* PROBLEM REQUIREMENTS *
Output the line with "Please put the" and every line below it until the listing ends, exactly as written and with nothing added.

=== MATERIAL TO PROCESS ===

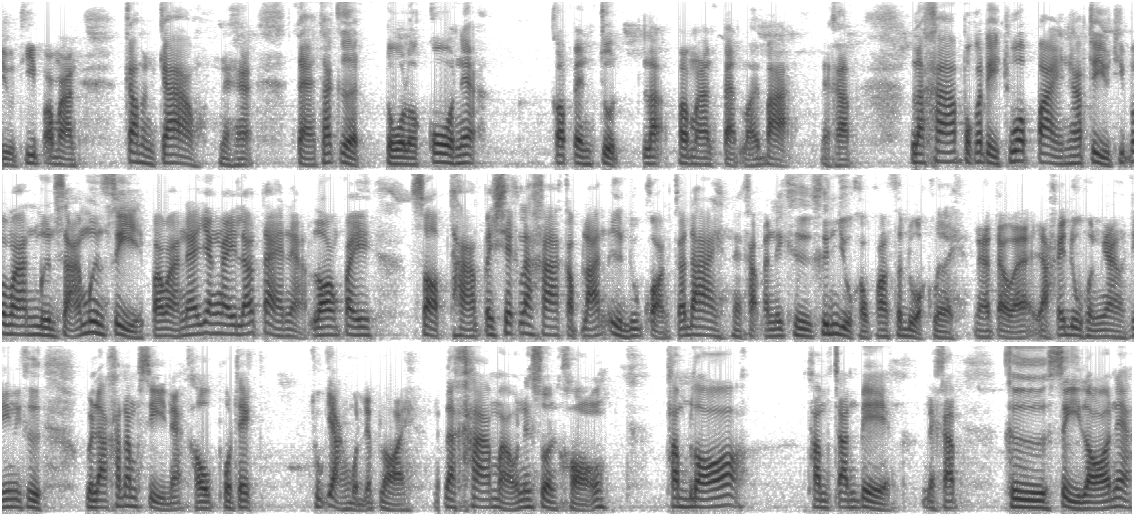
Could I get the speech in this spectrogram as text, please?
อยู่ที่ประมาณ 9,900นะฮะแต่ถ้าเกิดตัวโลโก้เนี่ยก็เป็นจุดละประมาณ 800 บาทนะครับราคาปกติทั่วไปนะครับจะอยู่ที่ประมาณ 1 3 0 0 0 0 4ประมาณนี้ยังไงแล้วแต่เนี่ยลองไปสอบถามไปเช็คราคากับร้านอื่นดูก่อนก็ได้นะครับอันนี้คือขึ้นอยู่กับความสะดวกเลยนะแต่ว่าอยากให้ดูผลงานของที่นี่คือเวลาเขาทำสีเนี่ยเขาโปรเทคทุกอย่างหมดเรียบร้อย ราคาเหมาในส่วนของทำล้อ ทำจานเบรกนะครับคือ 4 ล้อเนี่ย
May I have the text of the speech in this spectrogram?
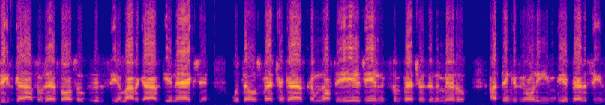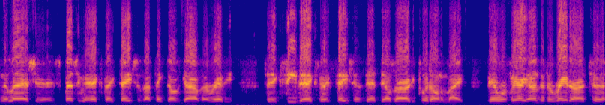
six guys. So that's also good to see a lot of guys getting action with those veteran guys coming off the edge and some veterans in the middle. I think it's going to even be a better season than last year, especially with expectations. I think those guys are ready to exceed the expectations that was already put on them. Like they were very under the radar until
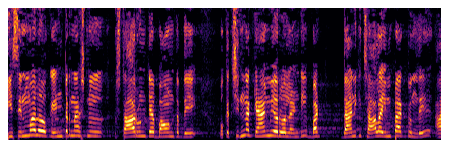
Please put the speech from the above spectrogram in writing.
ఈ సినిమాలో ఒక ఇంటర్నేషనల్ స్టార్ ఉంటే బాగుంటుంది. ఒక చిన్న క్యామియో రోల్ అండి బట్ దానికి చాలా ఇంపాక్ట్ ఉంది. ఆ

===

* RESULT FOR THIS EXERCISE *
Please put the speech from the above spectrogram in writing.
ఈ సినిమాలో ఒక ఇంటర్నేషనల్ స్టార్ ఉంటే బాగుంటుంది. ఒక చిన్న క్యామియో రోల్ అండి బట్ దానికి చాలా ఇంపాక్ట్ ఉంది. ఆ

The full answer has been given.